Increasingly more for the deals are now being done through the web. Businesses from since far away as European countries- several of that are unlicensed – provide loans to Kansans electronically through bank withdrawals.

“It’s constantly amazing in my experience that the individual would offer that information out blindly on the internet, that I would encourage no individual to complete,” said Kevin Glendening, administrator associated with the Kansas Uniform credit Code.

Glendening said numerous payday loan providers in Kansas are genuine, however some aren’t. The most abuses that are common unlawful charges, he stated.

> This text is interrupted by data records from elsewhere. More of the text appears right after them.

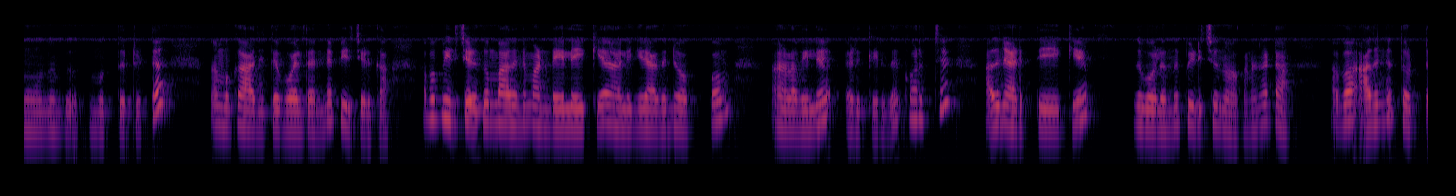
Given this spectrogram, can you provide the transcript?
മൂന്ന് മുത്തിട്ടിട്ട് നമുക്ക് ആദ്യത്തെ പോലെ തന്നെ പിരിച്ചെടുക്കാം. അപ്പോൾ പിരിച്ചെടുക്കുമ്പോൾ അതിന്റെ മണ്ടയിലേക്ക് അല്ലെങ്കിൽ അതിന്റെ ഒപ്പം അളവിൽ എടുക്കരുത്. കുറച്ച് അതിനടുത്തേക്ക് ഇതുപോലെ ഒന്ന് പിടിച്ചു നോക്കണം കേട്ടോ. അപ്പോൾ അതിന്റെ തൊട്ട്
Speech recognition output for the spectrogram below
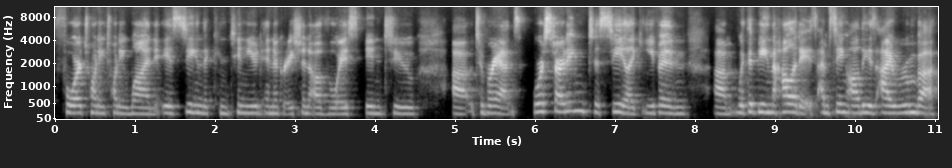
for 2021 is seeing the continued integration of voice into uh, to brands. We're starting to see like even um, with it being the holidays, I'm seeing all these iRoomba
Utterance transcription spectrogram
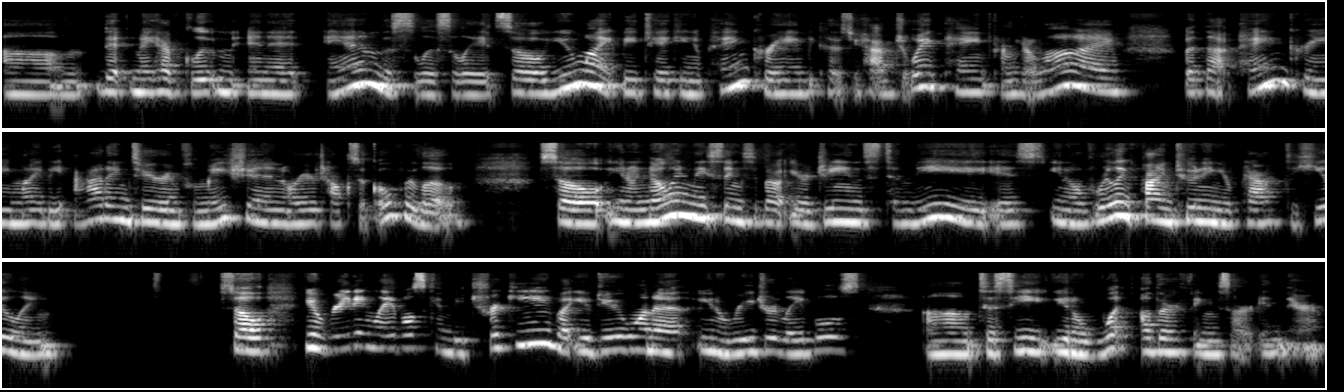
um, that may have gluten in it and the salicylate. So you might be taking a pain cream because you have joint pain from your Lyme, but that pain cream might be adding to your inflammation or your toxic overload. So, you know, knowing these things about your genes to me is, you know, really fine tuning your path to healing. So, you know, reading labels can be tricky, but you do want to, you know, read your labels um, to see, you know, what other things are in there.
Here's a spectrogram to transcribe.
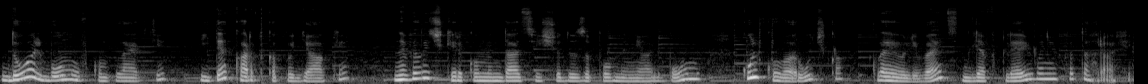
До альбому в комплекті йде картка подяки, невеличкі рекомендації щодо заповнення альбому, кулькова ручка, клей олівець для вклеювання фотографій.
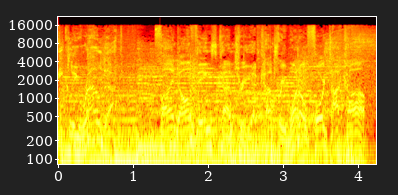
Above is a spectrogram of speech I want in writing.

For instance, a business running over the internet might over repeatedly submit a demand that is electronic re re payment on a free account without any funds, utilising the risk of duplicated “insufficient funds” bank charges as leverage to have the client to obtain more loans.

“That’s only one exemplory case of the kind of egregious behavior we now have run into,” he stated.

The nonprofit group customers Union states the fast development of the industry shows that it is a low-risk, lucrative company to be in- and therefore, considering that, the high interest prices aren’t justifiable.

In the end, the $15 charge tacked in up to a $100 loan quantities to a 391 per cent percentage rate that is annual.

“Critics associated with industry want http://www.cash-central.com/payday-loans-ar to discuss the high APR. I believe that’s the largest problem that people hear again and again,” said Lyndsey Medsker, a spokeswoman when it comes to Community Financial Services Assn., a Washington, D.C.-based trade group. “It’s misleading, because yes, for legal reasons they should reveal it being an APR, however it’s a two-week loan.”

‘My godsend’

Research by Georgetown University- one frequently cited by Medsker’s organization – suggests someone like Matt P. is definitely an atypical client of payday-loan shops.

Most people surveyed within the research had been discovered to utilize the loans infrequently or averagely, but 22.5 per cent said that they had applied for 14 or higher loans into the previous 12 months. Additionally, 16.5 per cent had paid down one business with arises from another ongoing business, in accordance with the study.

The “Heart regarding the performing middle-income group” is whom typically makes use of the loans, in accordance with papers through the trade team. All clients have actually checking reports and all sorts of have actually constant incomes, that are needed to just just take a loan out, the team claims.

But those are only the formal figures. Brave Bull, for instance, stated she has a bank checking account on|account that is checking} file utilizing the regional Quik money saying she earns good money working at a storage home business. It doesn’t matter, she stated, that the checks she floats to publish are on an account that is no more open, and therefore she left the higher-paying task way back when.

She said she sensory faculties that the social individuals at the company would rather be compensated in money instead of having to run a make sure that might bounce. That, she stated, would expel a regular client.

With this time, Brave Bull forgot her checkbook, so she ended up perhaps perhaps not taking right out the mortgage and rather borrowed some cash from her ex-husband’s mom. But, she stated, she’ll probably be straight back.

“This is my godsend often,” she stated. “I get here because personally i think more comfortable with them. I’m perhaps not considering matches. I’m perhaps not taking a look at uppity-ups.”